In a bid to meet this growing demand for heating and cooling systems as the global population grows, Mitsubishi Electric has created what it claims is the most sustainable two-pipe heating and cooling system in the world. Launched into the market in 2018, the device circulates water using plastic and copper water pipes, rather than traditional refrigerant pipes, enabling simultaneous heating and cooling with heat recovery while minimising GHG emissions from refrigerant use. While refrigerants are still used between the technology’s outdoor unit and hybrid BC controller, the device – unlike traditional Variable Refrigerant Flow (VRF) models – uses water between the HBC and the indoor units. This minimises the resource intensity of refrigerant sourcing for the user, reducing their carbon footprint and device running costs.
During intensive testing to measure the product’s carbon footprint against those of traditional VRF units, Mitsubishi Electric found that the device’s average Global Warming Potential (GWP) was 675. In comparison, the EU-wide standard for such technology, the R410A, requires VRFs to be built with a GWP of 2,088 or less. This means that the device is more than 66% more efficient than currently required, future-proofing it against any future legislation which may set tougher requirements.
A key cause of this low GWP is the fact that the device can capture its own waste heat, repurposing it elsewhere in the building or storing it for future use. It is additionally capable of heating certain areas of a building while cooling others, with minimal switchover time.
In its application for this award, Mitsubishi Electric told edie that these design points make the City Multi R32 hybrid VRF more energy-efficient and easier to control than its predecessors. The firm also said the features serve to make the technology more flexible, allowing end-user businesses to adapt to any temperature eventuality and to accommodate their heating and cooling budgets or carbon reduction targets. Mitsubishi Electric also claims that the product’s ability to use less water and refrigerant – and therefore produce less carbon – is not at odds with performance, with end-users to have trialled the system noticing no difference in comfort.
While the technology has not yet been rolled out at scale in multiple markets, edie’s judging panel was impressed that the business case for installing the device had already been proven, just five months after the product was launched. Several London-based hotels, offices and conference venues have already installed the full-scale technology at their buildings, reportedly reaping “significant” carbon and cost savings.
As end-user businesses become ever-more pressed by rising heat, cooling and electricity prices, our judges concluded that the innovation is likely to be taken up at scale across Europe’s business community – particularly within the hospitality and leisure sector. With more sustainability reporting legislation coming into force every year and new scientific research on carbon emerging at a pace, the judges also noted that a growing awareness of the business impact on the global environment is also likely to drive further uptake of the devices.
“We’re very honoured and privileged to win this award for sustainability,” Mitsubishi Electric’s senior product manager Marc Overson told edie.
What the judges said: “This entry demonstrated elegant innovation in response to an issue which is large-scale and growing.

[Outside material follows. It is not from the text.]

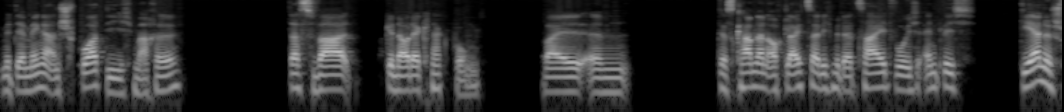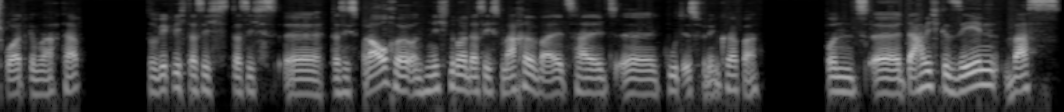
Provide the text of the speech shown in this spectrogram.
mit der Menge an Sport, die ich mache, das war genau der Knackpunkt weil ähm, das kam dann auch gleichzeitig mit der Zeit, wo ich endlich gerne Sport gemacht habe. So wirklich, dass ich, dass ich's, äh, dass ich's brauche und nicht nur, dass ich's mache, weil es halt äh, gut ist für den Körper. Und äh, da habe ich gesehen, was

The technology is already proven and directly addressing the issue of greenhouse gas emissions from its sector.”
edie’s 2020 Sustainability Leaders Awards

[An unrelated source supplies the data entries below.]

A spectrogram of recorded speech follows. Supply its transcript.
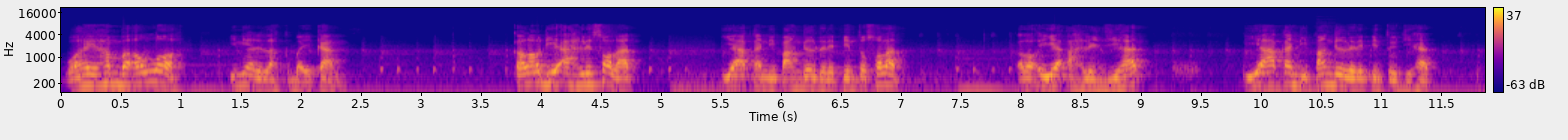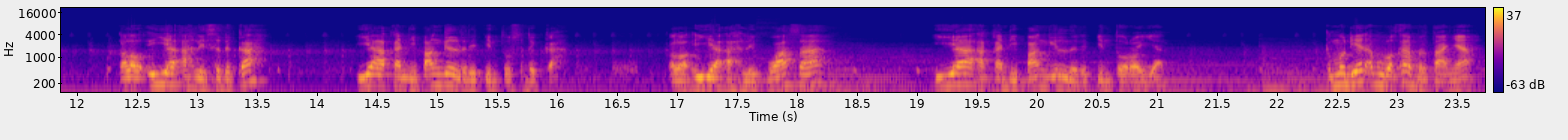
Wahai hamba Allah, ini adalah kebaikan. Kalau dia ahli sholat, ia akan dipanggil dari pintu sholat. Kalau ia ahli jihad, ia akan dipanggil dari pintu jihad. Kalau ia ahli sedekah, ia akan dipanggil dari pintu sedekah. Kalau ia ahli puasa, ia akan dipanggil dari pintu royan. Kemudian Abu Bakar bertanya,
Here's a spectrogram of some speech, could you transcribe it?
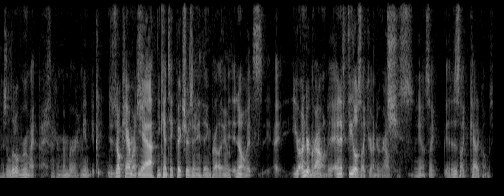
There's a little room. I, if I can remember, I mean, could, there's no cameras. Yeah, you can't take pictures or anything, probably. huh? No, it's uh, you're underground, and it feels like you're underground. You know, it's like it is like catacombs.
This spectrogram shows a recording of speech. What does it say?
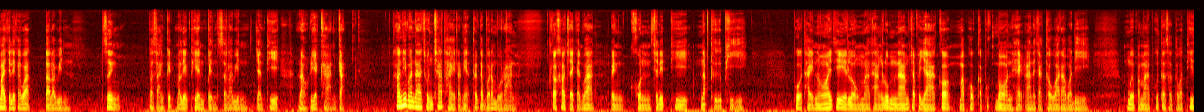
ม่าจะเรียกกันว่าตาลวิน ซึ่ง ภาษาอังกฤษมาเรียกเพี้ยนเป็นสารวินอย่างที่เราเรียกขานกันคราวนี้บรรดาชนชาติไทยเราเนี่ยตั้งแต่โบราณโบราณ ก็เข้าใจกันว่าเป็นคนชนิดที่นับถือผี พวกไทยน้อยที่ลงมาทางลุ่มน้ำเจ้าพยาก็มาพบกับพวกมอญแห่งอาณาจักรทวาราวดี เมื่อประมาณพุทธศตวรรษที่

Now entering their 13th year for 2020, the RSA-accredited Sustainability Leaders Awards are sure to be one of the biggest nights of the year in the sustainability and energy space, with some exciting new categories added to recognise excellence across the spectrum of sustainable business.

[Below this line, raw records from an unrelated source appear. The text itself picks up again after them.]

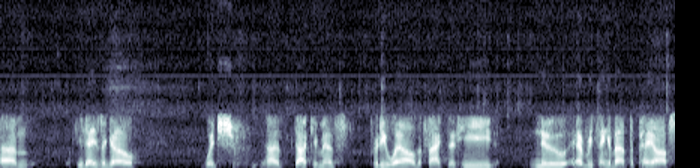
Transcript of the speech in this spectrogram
um, a few days ago, which uh, documents pretty well the fact that he knew everything about the payoffs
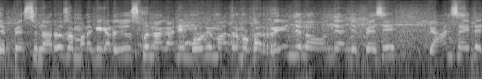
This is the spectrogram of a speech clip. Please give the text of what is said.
చెప్పేస్తున్నారు. సో మనకి ఇక్కడ చూసుకున్నా కానీ మూవీ మాత్రం ఒక రేంజ్లో ఉంది అని చెప్పేసి ఫ్యాన్స్ అయితే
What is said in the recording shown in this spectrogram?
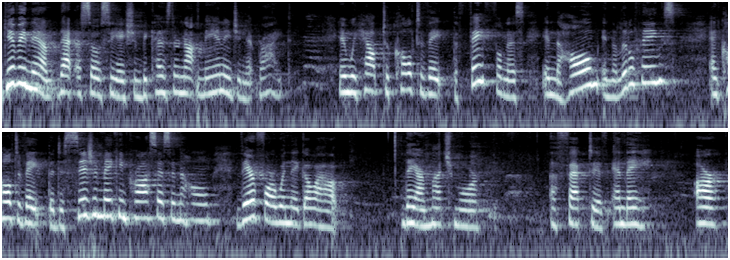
giving them that association because they're not managing it right. And we help to cultivate the faithfulness in the home, in the little things, and cultivate the decision making process in the home. Therefore, when they go out, they are much more effective and they are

The 2020 Sustainability Leaders are now OPEN for entries. The entry deadline is Friday 27 September 2019. The Awards will then take place on the night of 5 February 2020 at the Park Plaza London, Westminster.